## PROBLEM STATEMENT:
Look below for the line with "I need help", then repeat it and all lines after it, exactly, minus any pictures.

## SOURCE INFORMATION:

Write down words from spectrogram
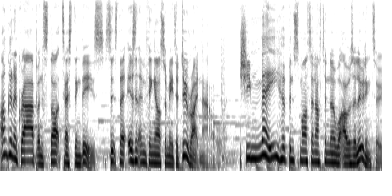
I'm gonna grab and start testing these, since there isn't anything else for me to do right now. She may have been smart enough to know what I was alluding to.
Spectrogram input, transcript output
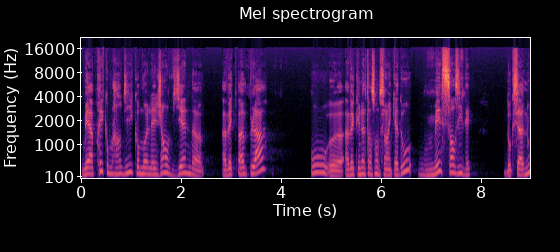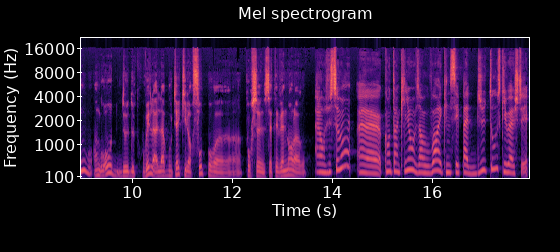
Mais après, comme je vous dis, comme les gens viennent euh, avec un plat ou avec une intention de faire un cadeau, mais sans idée. Donc c'est à nous, en gros, de, trouver la, bouteille qu'il leur faut pour, euh, pour cet événement-là. Alors justement, euh, quand un client vient vous voir et qu'il ne sait pas du tout ce qu'il veut acheter,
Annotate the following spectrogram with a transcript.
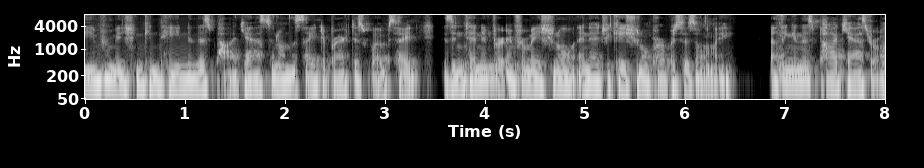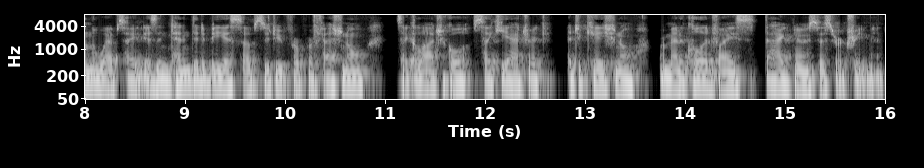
The information contained in this podcast and on the Psyched to Practice website is intended for informational and educational purposes only. Nothing in this podcast or on the website is intended to be a substitute for professional, psychological, psychiatric, educational, or medical advice, diagnosis, or treatment.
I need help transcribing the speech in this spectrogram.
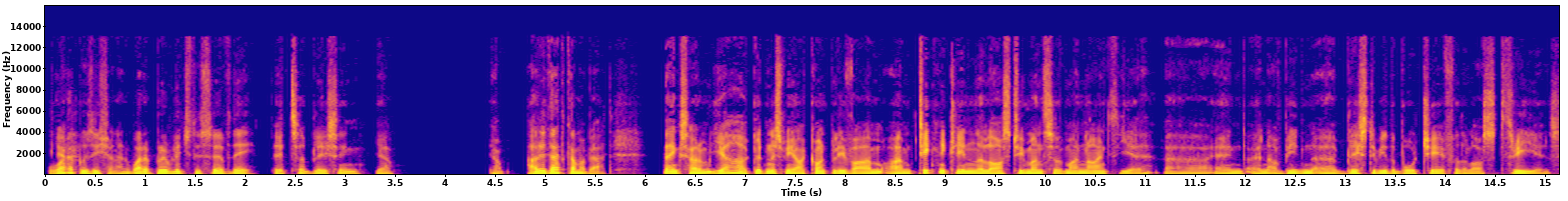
What Yeah. a position and what a privilege to serve there. It's a blessing. Yeah. Yeah. How did that come about? Thanks, Harim. Yeah, goodness me, I can't believe I'm I'm technically in the last two months of my ninth year, uh, and and I've been uh, blessed to be the board chair for the last three years.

## THE ANSWER:
I need help transcribing the speech in this spectrogram.
What Yeah. a position and what a privilege to serve there. It's a blessing. Yeah. Yeah. How did that come about? Thanks, Harim. Yeah, goodness me, I can't believe I'm I'm technically in the last two months of my ninth year, uh, and and I've been uh, blessed to be the board chair for the last three years.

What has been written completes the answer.